Photo Galleries and Videos: Lick Creek Railroad Bridge

 
View Photo Gallery
Bridge Photo-Documentation
Original / Full Size Photos
A collection of overview and detail photos. This gallery offers photos in the highest available resolution and file size in a touch-friendly popup viewer. Alternatively, Browse Without Using Viewer
View Photo Gallery
Bridge Photo-Documentation
Mobile Optimized Photos
A collection of overview and detail photos. This gallery features data-friendly, fast-loading photos in a touch-friendly popup viewer. Alternatively, Browse Without Using Viewer

Divider

Maps and Links: Lick Creek Railroad Bridge

Coordinates (Latitude, Longitude):

View Bridge Location In:

Bridgehunter.com: View listed bridges within a half mile of this bridge.

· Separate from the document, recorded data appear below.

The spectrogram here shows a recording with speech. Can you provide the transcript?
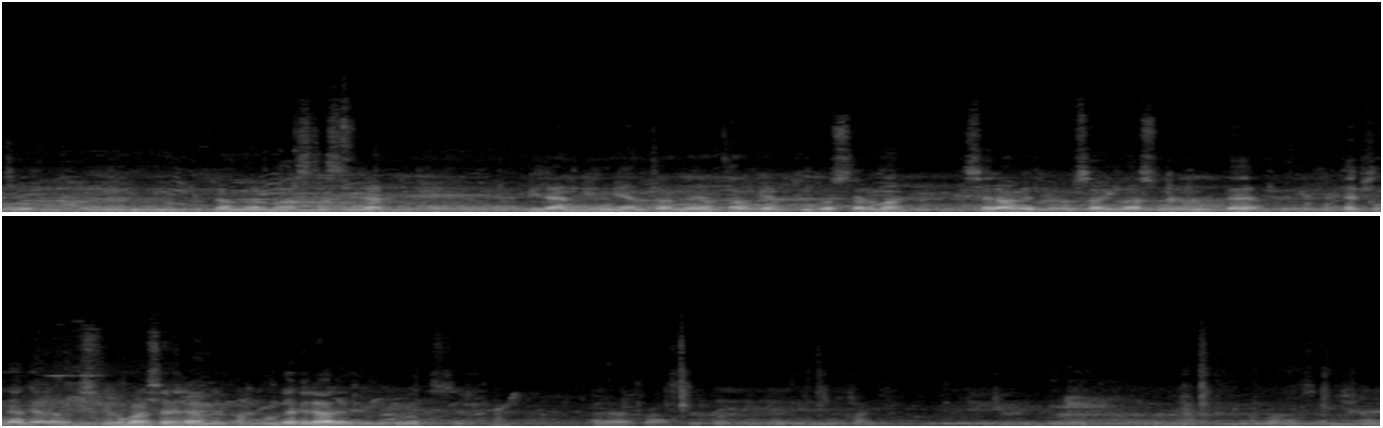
bu eee, ikramlar vasıtasıyla bilen, bilmeyen, tanıyan, tanımayan bütün dostlarıma selam ediyorum, saygılar sunuyorum ve hepsinden helal istiyorum. Varsa helal, hakkımda helal ediyorum. Allah'ım sen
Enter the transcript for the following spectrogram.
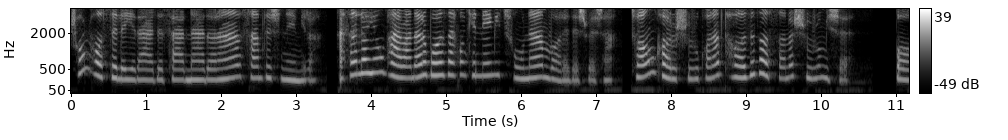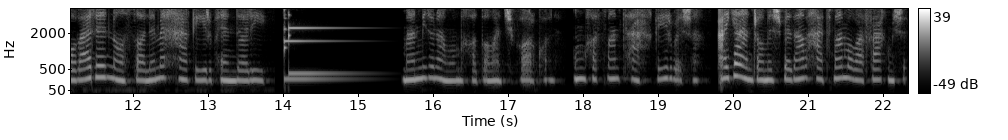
چون حوصله دردسر ندارم سمتش نمیرم. اصلا لای اون پرونده رو باز نکن که نمی‌تونم واردش بشم. تا اون کارو شروع کنم تازه داستانا شروع میشه. باور ناسالم حقیر پنداری. من می‌دونم اون می‌خواد با من چیکار کنه. اون می‌خواست من تحقیر بشم. اگه انجامش بدم حتما موفق میشه.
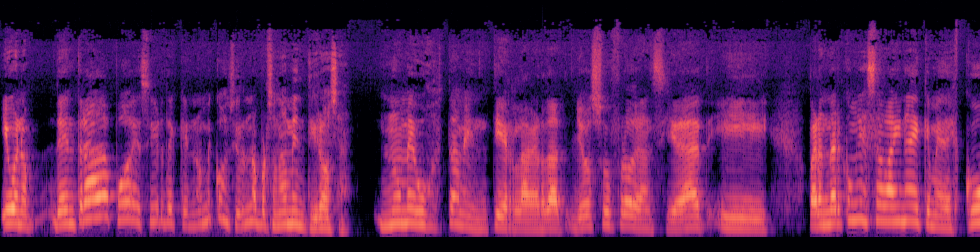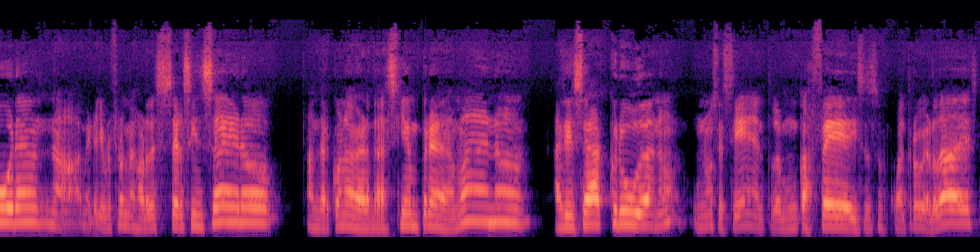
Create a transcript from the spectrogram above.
Y bueno, de entrada puedo decir de que no me considero una persona mentirosa. No me gusta mentir, la verdad. Yo sufro de ansiedad y para andar con esa vaina de que me descubran, no, mira, yo prefiero mejor de ser sincero, andar con la verdad siempre en la mano, así sea cruda, ¿no? Uno se siente, toma un café, dice sus cuatro verdades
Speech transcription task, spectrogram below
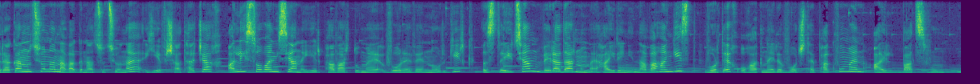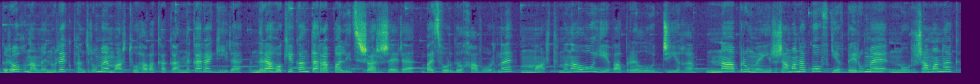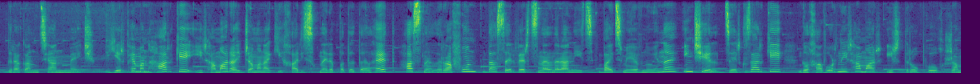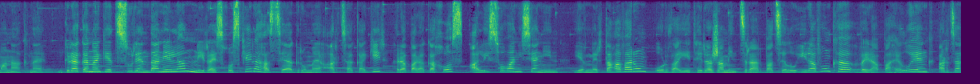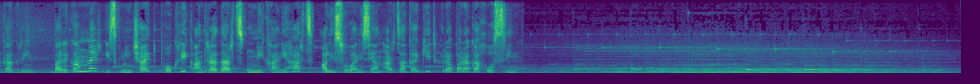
Գրականությունը, նավագնացությունը եւ շատ հաճախ Ալիս Սովանիսյանը երբ հավարտում է որևէ նոր գիրք, ըստ էության վերադառնում է հայրենի նավահանգիստ, որտեղ օղակները ոչ թե փակվում են, այլ բացվում։ Գրողն ամենուրեք փնտրում է մարդու հավաքական նկարագիրը, նրա հոգեկան տարապալից շարժերը, բայց որ գլխավորն է մարդ մնալու եւ ապրելու ջիղը։ Նա ապրում է իր ժամանակով եւ բերում է նոր ժամանակ գրականության մեջ։ Երբեմն հարկ է իր համար այդ ժամանակի խարիսխները պատտել հետ, հասնել Ռաֆուն, դասեր վերցնել նրանից, բայց միևնույն է, ինչի էլ ձերք զարկի, գլխավորն իր համար իր տրոփող ժամանակն է։ Գրականագետ Սուրեն Դանիելյանն իր այս խոսքերը հասցեագրում է արցակագիր հրապարակախոս Ալիս Հովանիսյանին եւ մեր տաղավարում օրվա եթերաժամին ծրար բացելու իրավունքը վերապահելու ենք արձակագրին։ Բարեկամներ, իսկ մինչ այդ փոքրիկ անդրադարձ ու մի քանի հարց Ալիս Հովանիսյան արձակագիր հրապարակախոսին։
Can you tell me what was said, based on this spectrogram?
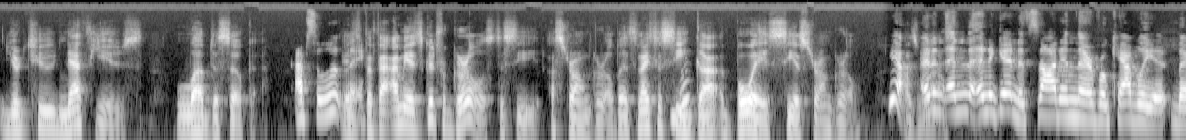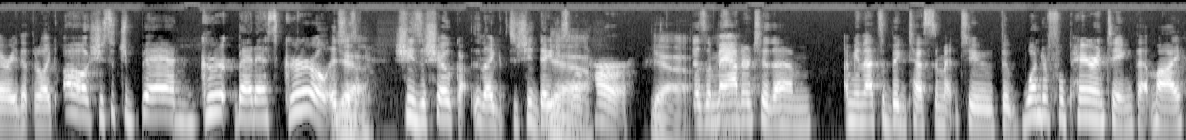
your two nephews loved Ahsoka. Absolutely. It's the fact. I mean, it's good for girls to see a strong girl, but it's nice to Mm-hmm. see go- boys see a strong girl. Yeah, as and, well. and and again, it's not in their vocabulary that they're like, "Oh, she's such a bad girl, badass girl." It's Yeah. just she's Ahsoka. Like she, they just Yeah. love her. Yeah, doesn't yeah. matter to them. I mean, that's a big testament to the wonderful parenting that my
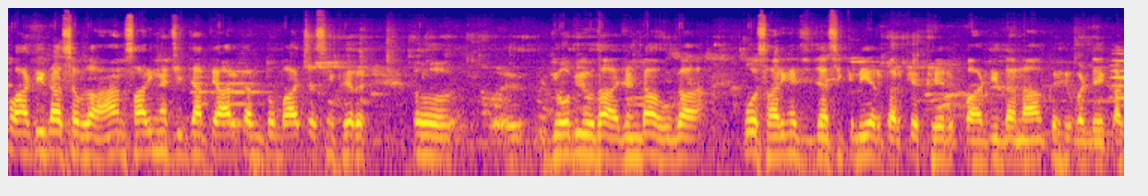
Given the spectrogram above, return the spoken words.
ਪਾਰਟੀ ਦਾ ਸੰਵਿਧਾਨ ਸਾਰੀਆਂ ਚੀਜ਼ਾਂ ਤਿਆਰ ਕਰਨ ਤੋਂ ਬਾਅਦ ਚ ਅਸੀਂ ਫਿਰ ਜੋ ਵੀ ਉਹਦਾ ਏਜੰਡਾ ਹੋਊਗਾ ਉਹ ਸਾਰੀਆਂ ਚੀਜ਼ਾਂ ਅਸੀਂ ਕਲੀਅਰ ਕਰਕੇ ਫਿਰ ਪਾਰਟੀ ਦਾ ਨਾਮ ਕਿਸੇ ਵੱਡੇ ਕੱਟ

Bridgehunter.com: View listed bridges within 10 miles of this bridge.

Google Maps

Google Streetview (If Available)

Bing Maps

OpenStreetMap

Apple Maps (Via DuckDuckGo Search)

Apple Maps (Apple devices only)

MapQuest

HERE We Go Maps

ACME Mapper

Waze Map

Android: Open Location In Your Map or GPS App

Flickr Gallery (Find Nearby Photos)

Wikimedia Commons (Find Nearby Photos)

Directions Via Sygic For Android

Directions Via Sygic For iOS and Android Dolphin Browser

USGS National Map (United States Only)

Historical USGS Topo Maps (United States Only)

CalTopo Maps (United States Only)


Divider
 
Home Top

Divider

About - Contact

© Copyright 2003-2021, HistoricBridges.org. All Rights Reserved. Disclaimer: HistoricBridges.org is a volunteer group of private citizens. HistoricBridges.org is NOT a government agency, does not represent or work with any governmental agencies, nor is it in any way associated with any government agency or any non-profit organization. While we strive for accuracy in our factual content, HistoricBridges.org offers no guarantee of accuracy. Information is provided "as is" without warranty of any kind, either expressed or implied. Information could include technical inaccuracies or errors of omission. Opinions and commentary are the opinions of the respective HistoricBridges.org member who made them and do not necessarily represent the views of anyone else, including any outside photographers whose images may appear on the page in which the commentary appears. HistoricBridges.org does not bear any responsibility for any consequences resulting from the use of this or any other HistoricBridges.org information. Owners and users of bridges have the responsibility of correctly following all applicable laws, rules, and regulations, regardless of any HistoricBridges.org information.

Admin Login

Divider